Many people were present around the time of this incident which happened at around 10 am and they saw what happened. Social worker Sarah Owens said her trauma was exacerbated as it took hours to retrieve the woman’s body from under the vehicle. toronto.com,
Owen and his associates were unloading food from a truck at All Saints Church and Community Center at the time of the accident.
“This is not the first fatal pedestrian collision I’ve seen in my time[in All Saints],” said Owens, who five years ago unsuccessfully advocated making the Sherborne-Dundas junction safer for vulnerable road users.
“(My efforts) never went anywhere,” she said, adding that many drivers ignore the number of pedestrians moving in and out of traffic at that intersection.
She said more signage, lowering speed limits and installing lane dividers, are simple solutions that will make a big difference.
Toronto Center MPP Suz Morrison agreed, “More needs to be done to ensure all vulnerable road users in our city are safe.”
In a November 18 statement, it pointed to the Vulnerable Road Users Act, which seeks stronger penalties for driving offenses that result in death or grievous injury to vulnerable road users. That day, his partners, MPP Jessica Bell, Bhutila Karpoche and Dolly Begum, reenacted the act.

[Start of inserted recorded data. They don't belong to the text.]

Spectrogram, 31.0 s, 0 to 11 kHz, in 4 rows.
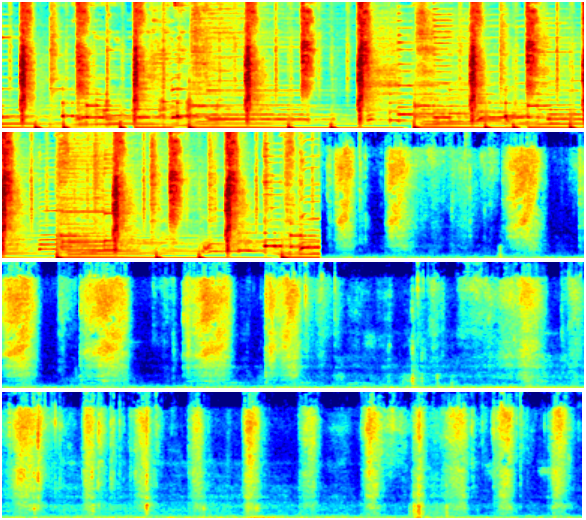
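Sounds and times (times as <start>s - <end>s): scratching strokes on a surface: 12.0s - 20.2s, 21.2s - 31.0s.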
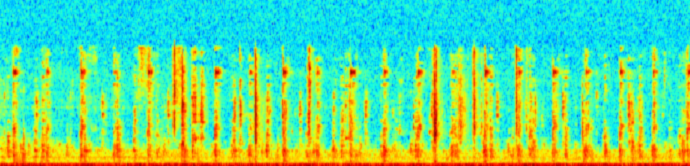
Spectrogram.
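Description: Faint, irregular small metallic clicks of brass clock wheels and arbors being handled and seated in the bottom plate of a clock movement, over a steady low hum.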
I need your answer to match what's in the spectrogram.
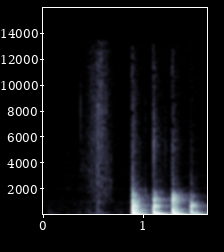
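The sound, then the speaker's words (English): Five quick, solid knocks on a door in a steady rhythm, loud, preceded by a faint soft rustle. No one speaks. “he's knocking.”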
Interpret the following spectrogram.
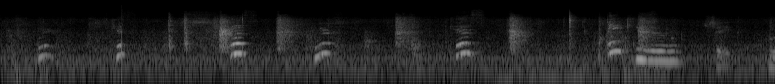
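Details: Boston Terrier named Yoda, a pet dog indoors, 'singing' while performing tricks for a treat: short rising whiny yelps, some bending up then down, repeated about every half second, with a person's voice in between.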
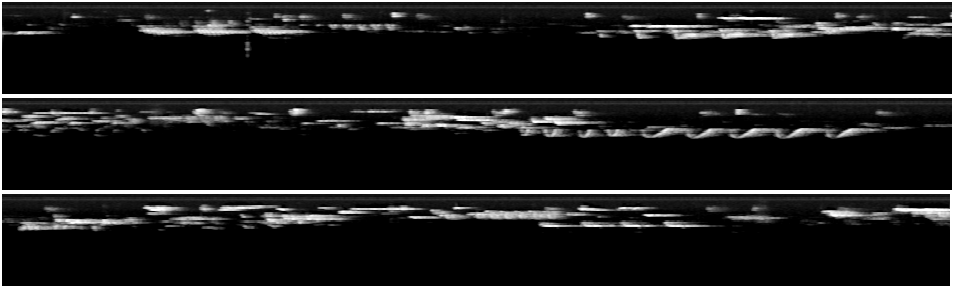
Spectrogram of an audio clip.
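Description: Songbirds chirping and trilling in short, high phrases, with a run of about eight quick down-slurred notes past the middle and a brief lull a few seconds in.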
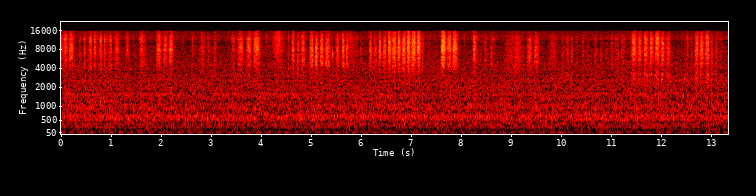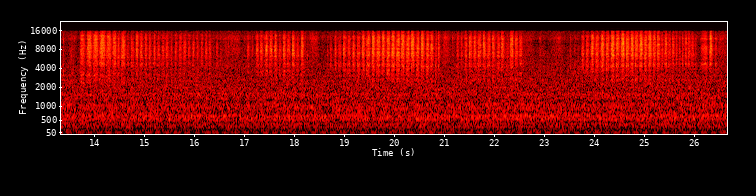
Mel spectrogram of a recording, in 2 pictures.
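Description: A felt marker squeaks and scratches across paper in short strokes.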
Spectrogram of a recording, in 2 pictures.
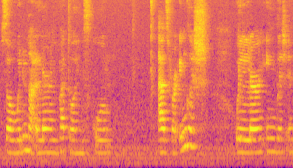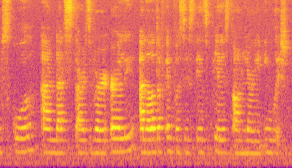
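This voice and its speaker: A woman's voice: little pitch movement, a little slow, a little mellow. A woman from Jamaica with a Jamaican accent, giving an explanatory educational talk as a presenter. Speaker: presenter explaining language and culture. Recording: roomy echo, distant mic, faint rumbling noise.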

“Today’s tragic incident highlights how urgently we need to take action on road safety in our communities. These preventable tragedies should never happen on our streets,” Morrison said.
local tribes. Christine Wong-Tam said she was “deeply saddened” by the loss of her constituent, who she said was “well-known to neighbors, community leaders and service providers in the Downtown East”.

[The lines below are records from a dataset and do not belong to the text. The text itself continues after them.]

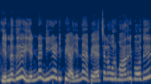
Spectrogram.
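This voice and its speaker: A woman's voice: sits high, a little fast, dry recording, close to an everyday voice. A woman voicing a tall, bickering cartoon husband who blusters and complains after being beaten. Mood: blustering. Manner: blustering, threatening, self-pitying.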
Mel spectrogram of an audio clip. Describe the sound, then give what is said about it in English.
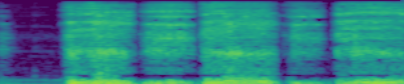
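A person vocally imitates a dog's reverse sneezing: four rapid, loud, snorting inhaled grunts in a steady rhythm, each harsh and throaty with a low rumbling core. “And when you say reverse coughing, we're referencing reverse sneezing, the sound that's like a...”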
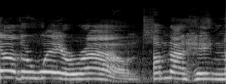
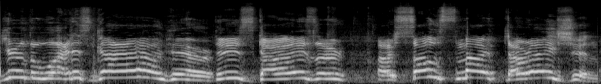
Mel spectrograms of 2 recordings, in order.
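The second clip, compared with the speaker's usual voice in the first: put-on drunk guy yelling; 2 semitones higher than usual. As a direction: bellow it like the tipsy stranger. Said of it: "decided to insult".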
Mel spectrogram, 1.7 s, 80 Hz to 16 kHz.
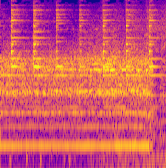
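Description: The number 1 steam train pulls into the station, sounding a long, steady whistle over rhythmic chuffing and hissing steam, then the whistle cuts off.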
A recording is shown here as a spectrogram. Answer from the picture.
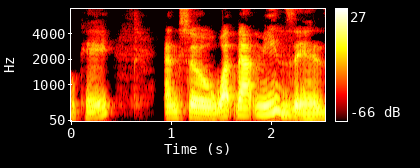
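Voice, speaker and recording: A woman with a slight Jamaican accent speaks with very wide swings in pitch. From Jamaica, Kingston. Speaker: personal development and spirituality channel host. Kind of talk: motivational talk to camera.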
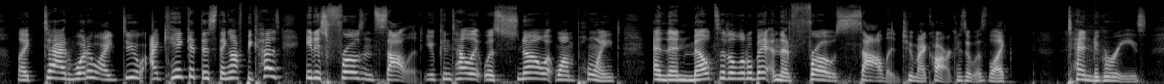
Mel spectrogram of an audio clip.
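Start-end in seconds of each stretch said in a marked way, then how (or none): 0.4-4.2 play-acted, high, tearful sobbing. Speaker retells a phone call to their dad, acting out past sobbing. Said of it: "I am bawling my eyes out".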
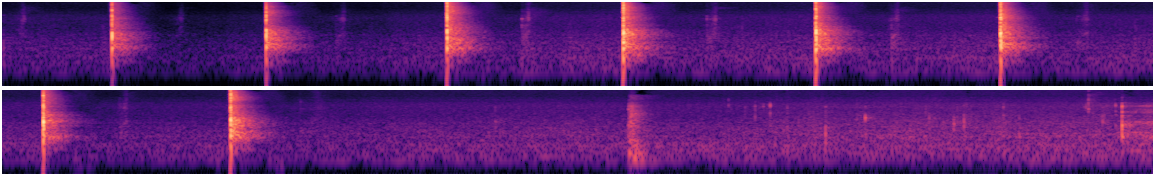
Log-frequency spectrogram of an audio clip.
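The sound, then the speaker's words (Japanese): Eight sharp ritual hand claps after four bows during a prayer recitation ring out one by one at a slow, steady pace, crisp, followed by quiet with faint rustling. “四拝八拍手。”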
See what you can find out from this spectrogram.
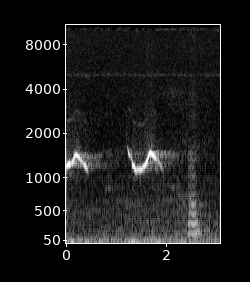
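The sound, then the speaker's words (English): Two clear whistled phrases, each rising and falling, imitate a cuckoo's call. They are moderately loud, followed by a short voiced sound. “Suddenly he also saw beautiful lakes and gardens and lotus flowers and all types of chakravarta birds and swans and cuckoos calling.”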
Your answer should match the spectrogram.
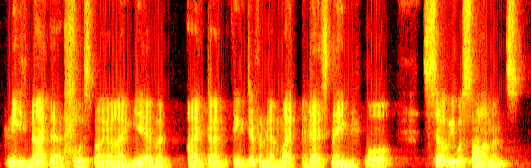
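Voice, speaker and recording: A man's voice: extremely low pitch, quick pace. A middle-aged man from England with an English accent, talking reflectively as a guest in a casual podcast conversation. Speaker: podcast guest, relationship expert and author.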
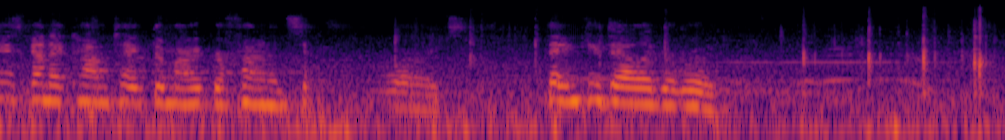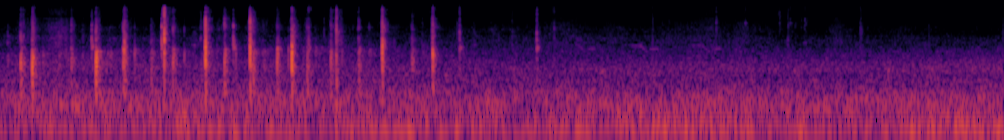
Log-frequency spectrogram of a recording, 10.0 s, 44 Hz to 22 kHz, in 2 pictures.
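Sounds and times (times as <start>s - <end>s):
crowd clapping: 3.9s - 7.8s.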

She said the intersection has been on her radar for a long time because it poses a “considerable safety risk to pedestrians in the area.”
The Toronto Center representative also said that a “significant homeless population” that lives in shelters, or uses services daily in that area, is in need of more support, particularly more affordable and supportive housing.
“We have seen over the years that they are an added risk for vehicular injury if they are left to fend for themselves without continued and appropriate social support,” Wong-Tam said in a November 18 statement. Sherborne-Dundas neighborhood.
“We know this will increase the opportunity for structurally vulnerable and marginalized individuals to access healthy and adequate homes.”
He also said that with pedestrian fatalities across Toronto, the city’s Vision Zero initiative should be prioritized.
Wong-Tam wrote, “We must continue to invest every available resource to address traffic safety concerns and understand how other structural inequalities affect road safety for different communities, especially in the Downtown East.” “
“Today is the first time we have seen sad results when these systemic barriers are not addressed.”
Those who work to support low-income and non-residential individuals say access to decent, affordable housing and adequate assistance will ensure that people do not need to risk their lives to survive Is.
The day after Christine’s death, Diana Chan McNeely of the Toronto Drop-In Network and street nurse Roxy Danielson took to Twitter to share their thoughts.